Canada’s former minister of international trade says the North American Free Trade Agreement (NAFTA) is being renegotiated based on a false premise established by the American president.
Ed Fast said Donald Trump has initiated the talks based on the falsehood that his country is at a disadvantage in trade. In fact, it is Canada that has a slight trade deficit with its southern neighbour, the Abbotsford MP told an agriculture business crowd Thursday morning.
Fast was speaking at a breakfast hosted by the Canadian Association of Farm Advisors at Tanglebank Gardens and Brambles Bistro.
Canada is dealing with a president who has “appealed to the basest instincts” of rust-belt voters to whom he has promised great things, Fast said. The high expectations of his supporters put the pressure on Trump to either kill NAFTA or restructure it dramatically, he said.
But Fast also had some praise for Trump. He applauded his deep corporate tax cuts, which he said would attract investment to the U.S.

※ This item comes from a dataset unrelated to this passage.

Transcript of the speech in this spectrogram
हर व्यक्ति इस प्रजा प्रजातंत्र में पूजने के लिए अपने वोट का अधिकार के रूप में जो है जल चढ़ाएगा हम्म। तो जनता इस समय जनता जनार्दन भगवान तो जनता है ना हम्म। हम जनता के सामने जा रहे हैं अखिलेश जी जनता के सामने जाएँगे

Despite his Conservative Party’s place in opposition, Fast said he had full confidence in Canada’s negotiation team that has been meeting with Mexican and American counterparts in recent months. But he said he questions some direction coming from the Liberal cabinet.

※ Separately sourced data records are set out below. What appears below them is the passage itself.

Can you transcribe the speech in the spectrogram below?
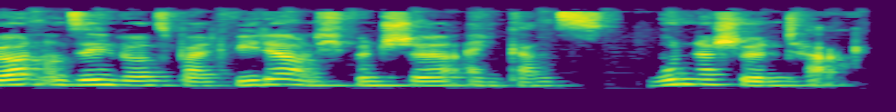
hören und sehen wir uns bald wieder. Und ich wünsche einen ganz wunderschönen Tag.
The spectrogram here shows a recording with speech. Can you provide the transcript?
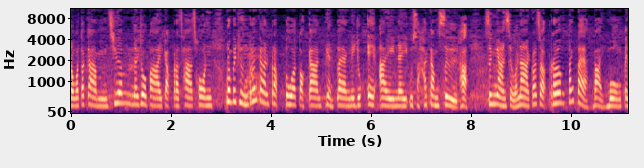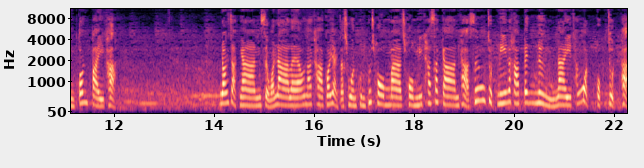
นวัตกรรม เชื่อมนโยบายกับประชาชน รวมไปถึงเรื่องการปรับตัวต่อการเปลี่ยนแปลงในยุค AI ในอุตสาหกรรมสื่อค่ะ ซึ่งงานเสวนาก็จะเริ่มตั้งแต่บ่ายโมงเป็นต้นไปค่ะ นอกจากงานเสวนาแล้วนะคะ ก็อยากจะชวนคุณผู้ชมมาชมนิทรรศการค่ะ ซึ่งจุดนี้นะคะเป็นหนึ่งในทั้งหมด 6 จุดค่ะ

Fast said he was most worried about the threat to supply management – the marketing system that protects dairy, eggs and poultry producers. He said U.S. negotiators have the system in their sights, as they see it as an unfair advantage Canadian farmers have over Americans.
Trump’s zero-sum game view of trade is simply inaccurate, Fast said. On the very day the deal was signed, Fast praised the salvaging of the Trans Pacific Partnership with 10 other nations – including Japan, Australia and Mexico – that was put in jeopardy when the U.S. pulled out last year.
Fast also said he was happy to read reports that Trump is considering exemptions for both Canada and Mexico for his proposed tariffs on steel and aluminum. (The exemptions were confirmed by U.S. officials just a few hours after Fast’s talk.)
He also said he expects other countries affected by Trump’s protectionist trade policies to file disputes with the World Trade Organization. But even if they do, Fast said the president will probably be undeterred.
“Donald Trump doesn’t care much about the rules,” he said.